_Records provided:_

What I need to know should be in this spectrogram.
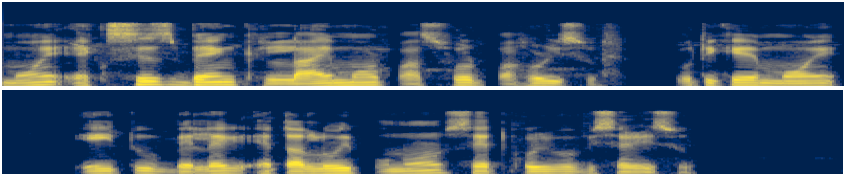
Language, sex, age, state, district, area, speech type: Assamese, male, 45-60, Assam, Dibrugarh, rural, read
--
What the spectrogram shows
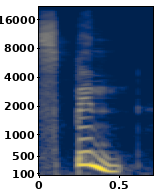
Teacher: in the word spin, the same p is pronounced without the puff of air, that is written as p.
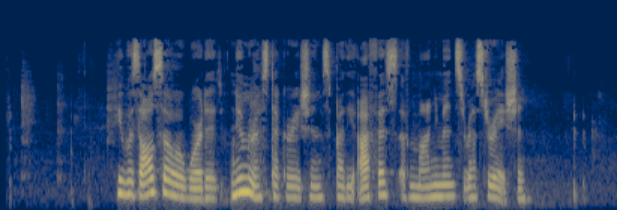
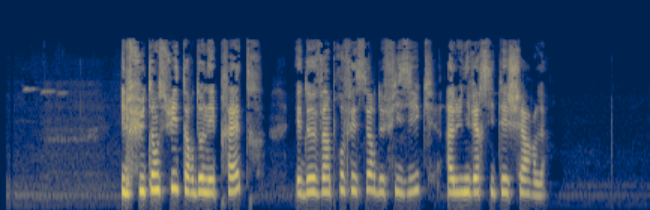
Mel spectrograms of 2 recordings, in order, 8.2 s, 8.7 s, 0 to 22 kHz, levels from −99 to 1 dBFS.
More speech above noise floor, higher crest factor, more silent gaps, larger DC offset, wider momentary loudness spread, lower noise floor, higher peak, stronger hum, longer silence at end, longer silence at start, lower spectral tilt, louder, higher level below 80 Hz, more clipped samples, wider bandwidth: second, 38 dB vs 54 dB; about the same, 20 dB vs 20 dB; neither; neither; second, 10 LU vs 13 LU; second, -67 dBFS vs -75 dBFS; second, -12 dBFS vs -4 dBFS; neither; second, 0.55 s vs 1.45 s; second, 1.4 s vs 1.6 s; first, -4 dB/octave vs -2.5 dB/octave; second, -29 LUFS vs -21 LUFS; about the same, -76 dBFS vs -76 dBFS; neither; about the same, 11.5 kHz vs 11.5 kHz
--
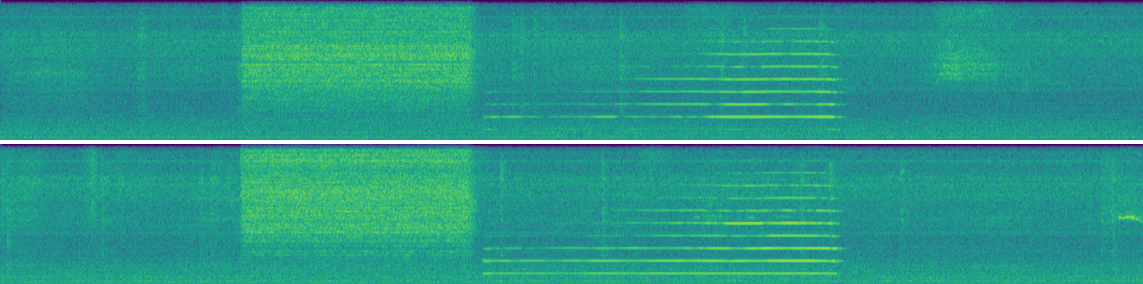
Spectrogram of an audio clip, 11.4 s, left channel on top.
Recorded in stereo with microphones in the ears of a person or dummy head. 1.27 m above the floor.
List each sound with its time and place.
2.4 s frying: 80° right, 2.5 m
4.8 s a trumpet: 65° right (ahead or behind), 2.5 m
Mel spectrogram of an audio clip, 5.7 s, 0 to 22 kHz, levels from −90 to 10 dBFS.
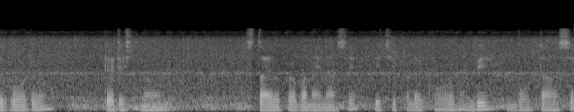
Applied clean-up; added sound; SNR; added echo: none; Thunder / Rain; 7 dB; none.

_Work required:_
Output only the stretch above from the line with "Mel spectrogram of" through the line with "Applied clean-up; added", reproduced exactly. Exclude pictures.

_Task solution:_
Mel spectrogram of an audio clip, 5.7 s, 0 to 22 kHz, levels from −90 to 10 dBFS.
Applied clean-up; added sound; SNR; added echo: none; Thunder / Rain; 7 dB; none.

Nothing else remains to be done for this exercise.